Task material.
::::::
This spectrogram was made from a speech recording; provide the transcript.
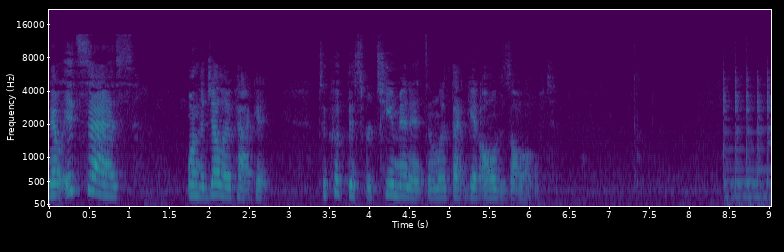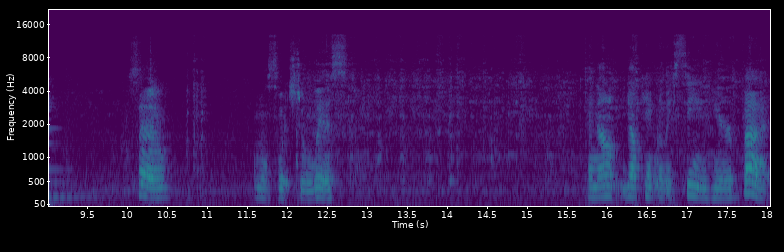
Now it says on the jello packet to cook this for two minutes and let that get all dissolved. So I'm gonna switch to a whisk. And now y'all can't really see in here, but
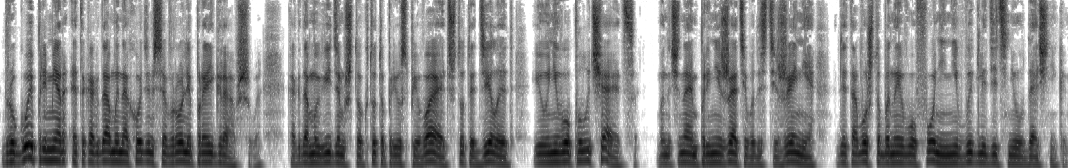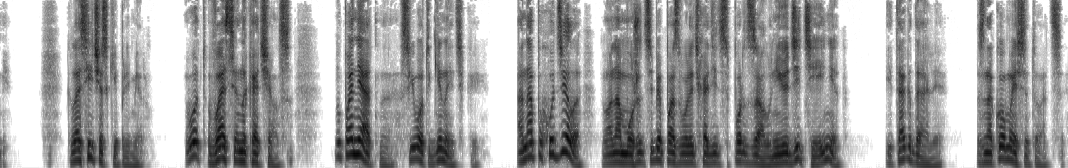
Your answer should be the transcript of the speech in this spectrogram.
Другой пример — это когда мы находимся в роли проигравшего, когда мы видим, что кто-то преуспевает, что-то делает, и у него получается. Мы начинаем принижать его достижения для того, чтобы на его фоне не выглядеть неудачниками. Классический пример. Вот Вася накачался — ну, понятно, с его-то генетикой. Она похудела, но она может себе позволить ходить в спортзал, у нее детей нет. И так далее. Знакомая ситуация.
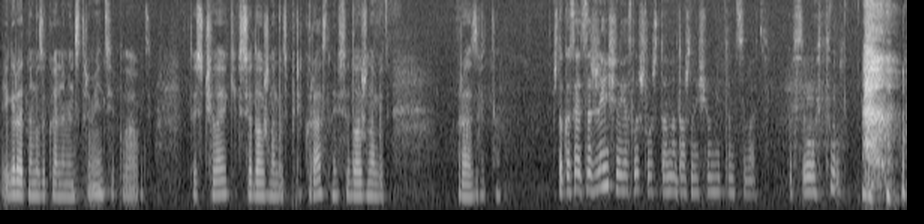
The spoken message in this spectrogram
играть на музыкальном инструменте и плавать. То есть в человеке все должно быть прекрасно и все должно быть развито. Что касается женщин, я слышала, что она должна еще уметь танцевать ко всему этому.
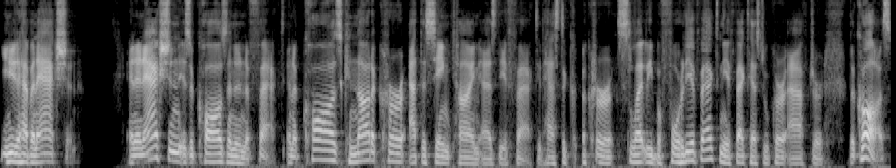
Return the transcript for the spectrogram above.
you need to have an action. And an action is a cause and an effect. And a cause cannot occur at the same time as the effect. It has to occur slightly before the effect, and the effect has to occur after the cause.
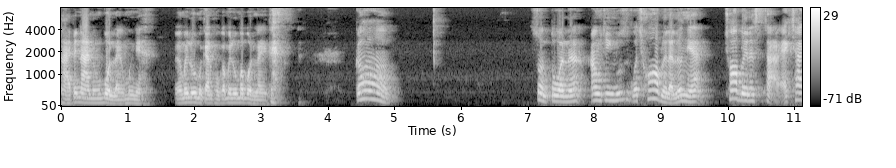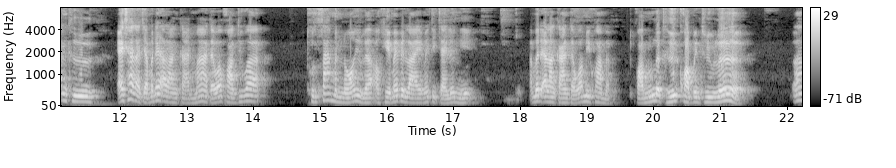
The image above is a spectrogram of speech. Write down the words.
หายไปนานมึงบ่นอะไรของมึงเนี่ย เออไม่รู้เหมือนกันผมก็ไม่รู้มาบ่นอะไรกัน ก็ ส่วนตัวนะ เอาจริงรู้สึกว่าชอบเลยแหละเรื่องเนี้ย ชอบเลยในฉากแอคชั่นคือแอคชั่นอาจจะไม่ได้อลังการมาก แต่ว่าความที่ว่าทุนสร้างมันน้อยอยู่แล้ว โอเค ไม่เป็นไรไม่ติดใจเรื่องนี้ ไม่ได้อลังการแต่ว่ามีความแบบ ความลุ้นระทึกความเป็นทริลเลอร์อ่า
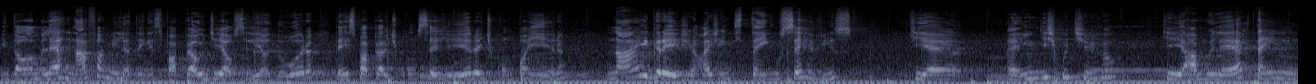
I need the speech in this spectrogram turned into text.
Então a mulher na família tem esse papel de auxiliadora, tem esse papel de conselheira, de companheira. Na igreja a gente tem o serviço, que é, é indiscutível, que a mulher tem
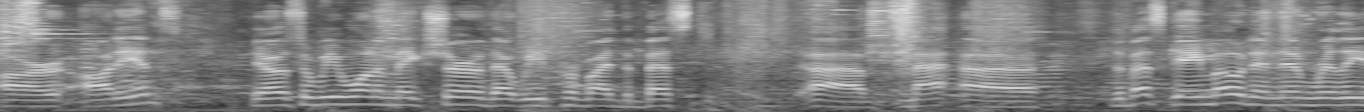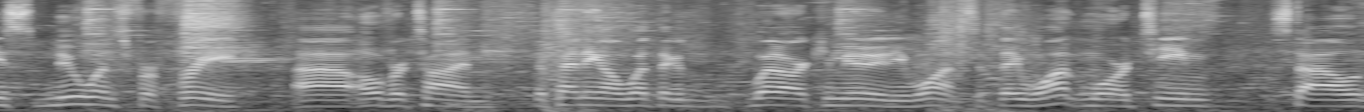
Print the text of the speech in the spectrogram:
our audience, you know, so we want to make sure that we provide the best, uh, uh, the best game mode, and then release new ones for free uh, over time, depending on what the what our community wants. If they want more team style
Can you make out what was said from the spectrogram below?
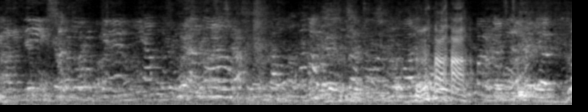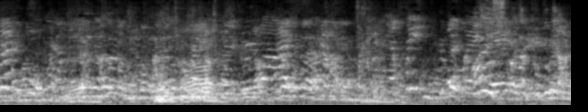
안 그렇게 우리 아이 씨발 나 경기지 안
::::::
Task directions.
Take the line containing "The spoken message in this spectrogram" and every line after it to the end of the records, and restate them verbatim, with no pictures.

Solution.
The spoken message in this spectrogram
играть на музыкальном инструменте и плавать. То есть в человеке все должно быть прекрасно и все должно быть развито. Что касается женщин, я слышала, что она должна еще уметь танцевать ко всему этому.
Return the transcript for the spectrogram above.
you need to have an action. And an action is a cause and an effect. And a cause cannot occur at the same time as the effect. It has to occur slightly before the effect, and the effect has to occur after the cause.
The image above is a spectrogram of speech. Write down the words.
หายไปนานมึงบ่นอะไรของมึงเนี่ย เออไม่รู้เหมือนกันผมก็ไม่รู้มาบ่นอะไรกัน ก็ ส่วนตัวนะ เอาจริงรู้สึกว่าชอบเลยแหละเรื่องเนี้ย ชอบเลยในฉากแอคชั่นคือแอคชั่นอาจจะไม่ได้อลังการมาก แต่ว่าความที่ว่าทุนสร้างมันน้อยอยู่แล้ว โอเค ไม่เป็นไรไม่ติดใจเรื่องนี้ ไม่ได้อลังการแต่ว่ามีความแบบ ความลุ้นระทึกความเป็นทริลเลอร์อ่า
I need the speech in this spectrogram turned into text.
Então a mulher na família tem esse papel de auxiliadora, tem esse papel de conselheira, de companheira. Na igreja a gente tem o serviço, que é, é indiscutível, que a mulher tem
Print the text of the speech in the spectrogram:
our audience, you know, so we want to make sure that we provide the best, uh, uh, the best game mode, and then release new ones for free uh, over time, depending on what the what our community wants. If they want more team style
Can you make out what was said from the spectrogram below?
안 그렇게 우리 아이 씨발 나 경기지 안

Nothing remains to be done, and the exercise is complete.